Mature heart muscle cells created in the laboratory from stem cells
Generating mature and viable heart muscle cells from human or other animal stem cells has proven difficult for biologists.
Mutations in bone cells can drive leukemia in neighboring stem cells
DNA mutations in bone cells that support blood development can drive leukemia formation in nearby blood stem cells.
Scientists take aging cardiac stem cells out of semiretirement to improve stem cell therapy
With age, the chromosomes of our cardiac stem cells compress as they move into a state of safe, semiretirement.
Purest yet liver-like cells generated from induced pluripotent stem cells
A team of researchers from the Medical University of South Carolina and elsewhere has found a better way to purify liver cells made from induced pluripotent stem cells.
Stem cell scientists discover genetic switch to increase supply of stem cells from cord blood
International stem cell scientists, co-led in Canada by Dr. John Dick and in the Netherlands by Dr.
Stem cells from diabetic patients coaxed to become insulin-secreting cells
Signaling a potential new approach to treating diabetes, researchers at Washington University School of Medicine in St.

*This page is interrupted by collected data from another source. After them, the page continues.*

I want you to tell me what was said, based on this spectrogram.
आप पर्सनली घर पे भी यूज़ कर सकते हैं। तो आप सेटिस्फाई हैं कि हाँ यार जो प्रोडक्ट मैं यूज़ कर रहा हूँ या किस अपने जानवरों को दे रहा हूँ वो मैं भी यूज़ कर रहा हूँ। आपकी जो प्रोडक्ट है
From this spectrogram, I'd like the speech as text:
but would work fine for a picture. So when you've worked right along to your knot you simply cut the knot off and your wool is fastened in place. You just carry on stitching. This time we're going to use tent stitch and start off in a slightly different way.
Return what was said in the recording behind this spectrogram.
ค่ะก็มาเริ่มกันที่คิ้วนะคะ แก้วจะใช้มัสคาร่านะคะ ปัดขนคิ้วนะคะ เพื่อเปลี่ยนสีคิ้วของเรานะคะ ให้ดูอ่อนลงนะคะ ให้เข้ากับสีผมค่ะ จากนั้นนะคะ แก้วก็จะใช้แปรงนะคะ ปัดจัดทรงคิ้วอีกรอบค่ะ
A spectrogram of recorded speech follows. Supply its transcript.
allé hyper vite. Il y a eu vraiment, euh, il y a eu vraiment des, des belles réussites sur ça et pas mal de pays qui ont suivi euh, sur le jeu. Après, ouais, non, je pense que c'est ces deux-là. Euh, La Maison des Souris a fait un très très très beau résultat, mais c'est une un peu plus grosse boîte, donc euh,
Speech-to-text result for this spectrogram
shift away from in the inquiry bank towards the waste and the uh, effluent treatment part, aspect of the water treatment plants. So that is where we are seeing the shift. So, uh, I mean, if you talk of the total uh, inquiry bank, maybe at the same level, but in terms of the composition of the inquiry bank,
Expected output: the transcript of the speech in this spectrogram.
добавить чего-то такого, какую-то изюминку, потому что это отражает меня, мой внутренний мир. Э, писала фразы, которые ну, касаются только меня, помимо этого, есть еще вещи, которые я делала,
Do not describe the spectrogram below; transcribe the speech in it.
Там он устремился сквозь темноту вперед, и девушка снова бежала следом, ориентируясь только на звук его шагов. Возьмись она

Related Stem Cells Reading:

Best Science Podcasts 2019

We have hand picked the best science podcasts for 2019. Sit back and enjoy new science podcasts updated daily from your favorite science news services and scientists.
Now Playing: TED Radio Hour

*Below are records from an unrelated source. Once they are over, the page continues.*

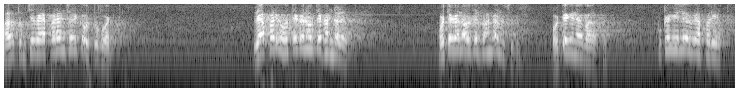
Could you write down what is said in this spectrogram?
मला तुमच्या व्यापाऱ्यांचंही कौतुक वाटतं. व्यापारी होते का नव्हते खंडाळ्यात? होते का नव्हते? सांगा ना सुरू. होते की नाही बाळासाहेब? कुठे गेले व्यापारी आहेत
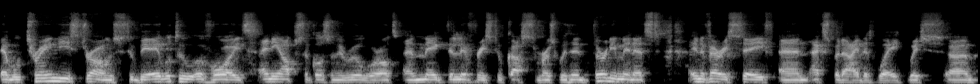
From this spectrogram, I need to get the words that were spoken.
that would train these drones to be able to avoid any obstacles in the real world and make deliveries to customers within 30 minutes in a very safe and expedited way. Which, um,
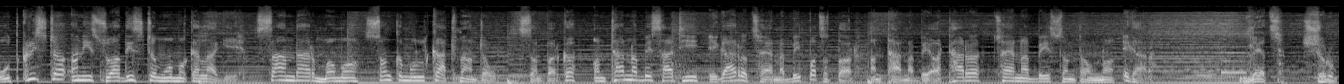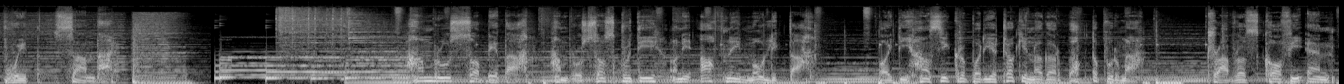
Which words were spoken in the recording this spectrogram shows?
उत्कृष्ट अनि स्वादिष्ट मोमोका लागि शानदार मोमो शङ्कमुल काठमाडौँ। सम्पर्क अन्ठानब्बे साठी एघार छयानब्बे पचहत्तर अन्ठानब्बे अठार छयानब्बे सन्ताउन्न एघार। लेट्स सुरु विथ शानदार। हाम्रो सभ्यता हाम्रो संस्कृति अनि आफ्नै मौलिकता ऐतिहासिक र पर्यटकीय नगर भक्तपुरमा Travelers Coffee and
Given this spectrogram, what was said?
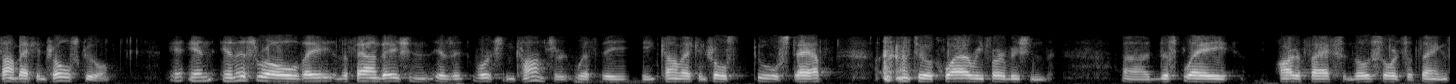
Combat Control School. In in this role, they the foundation is it works in concert with the, the Combat Control School staff to acquire, refurbish, and uh, display artifacts and those sorts of things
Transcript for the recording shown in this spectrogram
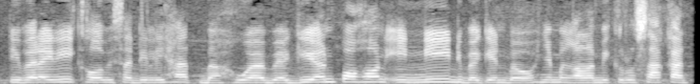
di mana ini kalau bisa dilihat bahwa bagian pohon ini di bagian bawahnya mengalami kerusakan.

Climate Crisis
There's no greater threat to humanity than climate change. What can we do to stop the worst consequences? This hour, TED speakers explore how we can save our planet and whether we can do it in time. Guests include climate activist Greta Thunberg, chemical engineer Jennifer Wilcox, research scientist Sean Davis, food innovator Bruce Friedrich, and psychologist Per Espen Stoknes.
Now Playing: Science for the People

#527 Honey I CRISPR'd the Kids
This week we're coming to you from Awesome Con in Washington, D.C. There, host Bethany Brookshire led a panel of three amazing guests to talk about the promise and perils of CRISPR, and what happens now that CRISPR babies have (maybe?) been born. Featuring science writer Tina Saey, molecular biologist Anne Simon, and bioethicist Alan Regenberg. A Nobel Prize winner argues banning CRISPR babies won’t work Geneticists push for a 5-year global ban on gene-edited babies A CRISPR spin-off causes unintended typos in DNA News of the first gene-edited babies ignited a firestorm The researcher who created CRISPR twins defends...